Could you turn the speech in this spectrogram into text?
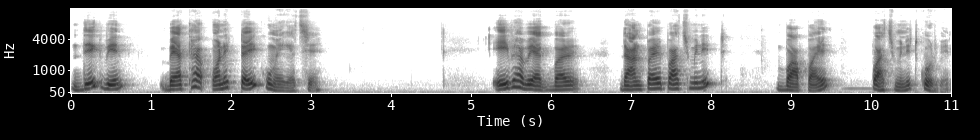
দেখবেন ব্যথা অনেকটাই কমে গেছে। এইভাবে একবার ডান পায়ে পাঁচ মিনিট, বা পায়ে পাঁচ মিনিট করবেন।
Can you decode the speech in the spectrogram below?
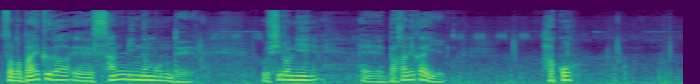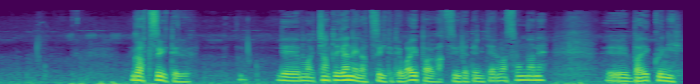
そのバイクが、えー三輪なもんで後ろに、えーバカでかい箱がついてる。で、まあ、ちゃんと屋根がついててワイパーがついててみたいな、まあ、そんなね、えーバイクに、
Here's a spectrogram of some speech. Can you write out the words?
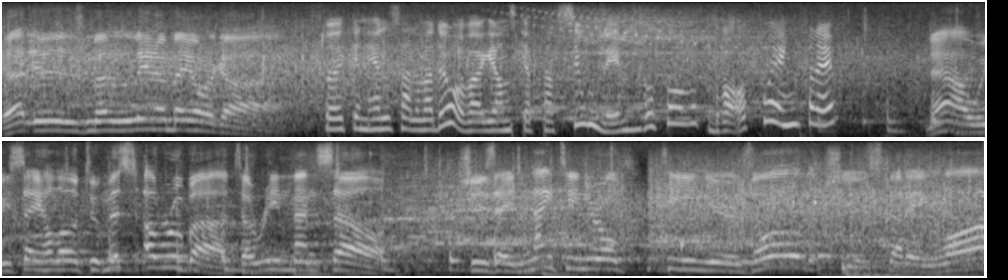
That is Milena Mayorga. Fröken El Salvador var ganska personlig och får bra poäng för det. Now we say hello to Miss Aruba, Taryn Mansell. She's a 19-year-old, 15 years old. She is studying law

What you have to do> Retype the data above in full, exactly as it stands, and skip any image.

Answer to this problem>
Could you turn the speech in this spectrogram into text?
দেখবেন ব্যথা অনেকটাই কমে গেছে। এইভাবে একবার ডান পায়ে পাঁচ মিনিট, বা পায়ে পাঁচ মিনিট করবেন।
Can you decode the speech in the spectrogram below?
そのバイクが、えー三輪なもんで後ろに、えーバカでかい箱がついてる。で、まあ、ちゃんと屋根がついててワイパーがついててみたいな、まあ、そんなね、えーバイクに、
Here's a spectrogram of some speech. Can you write out the words?
That is Milena Mayorga. Fröken El Salvador var ganska personlig och får bra poäng för det. Now we say hello to Miss Aruba, Taryn Mansell. She's a 19-year-old, 15 years old. She is studying law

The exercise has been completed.